  5. Consider using some of the insights or stories that came up during the “This or That” icebreaker as a springboard for further conversations and activities throughout the day. For example, you could organize a scavenger hunt based on scientific concepts or create a DIY science project station where guests can experiment with different materials and tools.

Ideas on different themes of questions

To keep your Science-themed icebreaker questions fresh and engaging, you can explore different themes and categories that are relevant to the field.
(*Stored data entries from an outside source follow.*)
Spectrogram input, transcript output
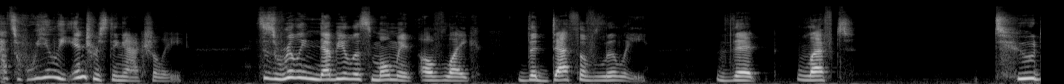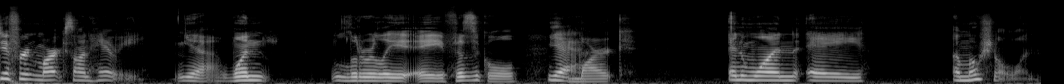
That's really interesting, actually it's this really nebulous moment of like the death of Lily that left two different marks on Harry. Yeah. One literally a physical Yeah. mark. And one a emotional one.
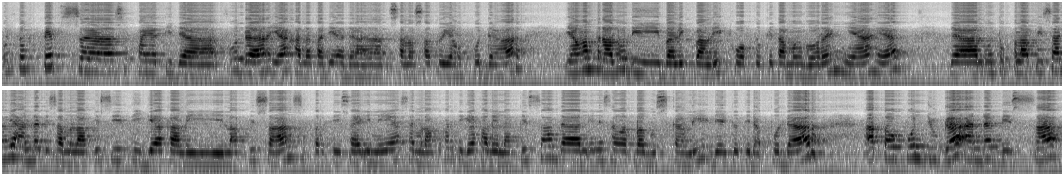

Here are some ideas:

  • Space: Ask questions related to the solar system, astronomy, and space exploration (e.g., “What is your favorite planet in our solar system?” or “Do you believe there is life on other planets?”).
  • Biology: Ask questions about the human body, genetics, evolution, and ecology (e.g., “Which sense do you value the most?” or “Do you think humans will ever be able to communicate with animals?”).
  • Chemistry: Ask questions about elements, molecules, reactions, and substances (e.g., “What is your favorite chemical element?” or “Do you prefer sweet or salty foods?”).
  • Physics: Ask questions about forces, motion, energy, and matter (e.g., “Which force of nature do you find the most fascinating?” or “Do you think humans will ever be able to travel faster than light?”).
  • Technology: Ask questions about innovation, artificial intelligence, robotics, and automation (e.g., “What is your favorite technology invention of all time?” or “Do you think robots will take over the world one day?”).

By incorporating these different themes of questions into your Science-themed icebreaker activity, you can keep your guests engaged and entertained while also fostering a sense of curiosity and appreciation for scientific knowledge. So why not give it a try and see how it can enhance your next event!

My favorite Science themed This or That questions

  1. Chemistry or physics?
  2. Biology or geology?
  3. Astronomy or astrology?
  4. Genetics or evolution?
  5. Math or statistics?
  6. Botany or zoology?
  7. Artificial intelligence or robotics?
  8. Nuclear energy or wind energy?
  9. Big Bang theory or steady state theory?
  10. Newton’s laws or Einstein’s theory of relativity?
  11. Black holes or wormholes?
  12. Mars or Venus?
  13. Nature or nurture?
  14. Photosynthesis or cellular respiration?
  15. Electricity or magnetism?
  16. Cosmology or quantum mechanics?
  17. Atoms or molecules?
  18. Cloning or genetic engineering?
  19. Anatomy or physiology?
  20. Ecology or environmental science?
  21. Forensic science or criminology?
  22. Biodegradable or non-biodegradable?
  23. Solar system or galaxy?
  24. DNA or RNA?
  25. The brain or the heart?
  26. Periodic table or chemical reactions?
  27. Darwinism or Lamarckism?
  28. Medical science or alternative medicine?
  29. Antibiotics or vaccines?
  30. Living organism or non-living matter?
  31. Acid or base?
  32. Gravity or electromagnetism?
  33. Paleontology or archaeology?
  34. Anthropology or sociology?
  35. Microbiology or immunology?
  36. Light or sound?
  37. Matter or energy?
  38. Plate tectonics or continental drift?
  39. Oxygen or carbon dioxide?
  40. Stem cells or gene therapy?
  41. Telescope or microscope?
  42. The sun or the moon?
  43. Robot or cyborg?
  44. Agriculture or horticulture?
  45. Neuroscience or psychology?
  46. Chemical compounds or elements?
  47. Qualitative or quantitative research?
  48. Remote sensing or geographic information systems?
  49. Solid, liquid or gas?
  50. Science fiction or science fact?

About the author

Jon Zajac

Jon Zajac

Founder & Chief Icebreaker

I started Icebreaker Spot because I truly believe that strong connections are the foundation of successful teams. I wanted to create a platform that would make it easy for people to find and share icebreakers and team building activities, empowering them to build trust, foster collaboration, and ultimately, achieve greatness together.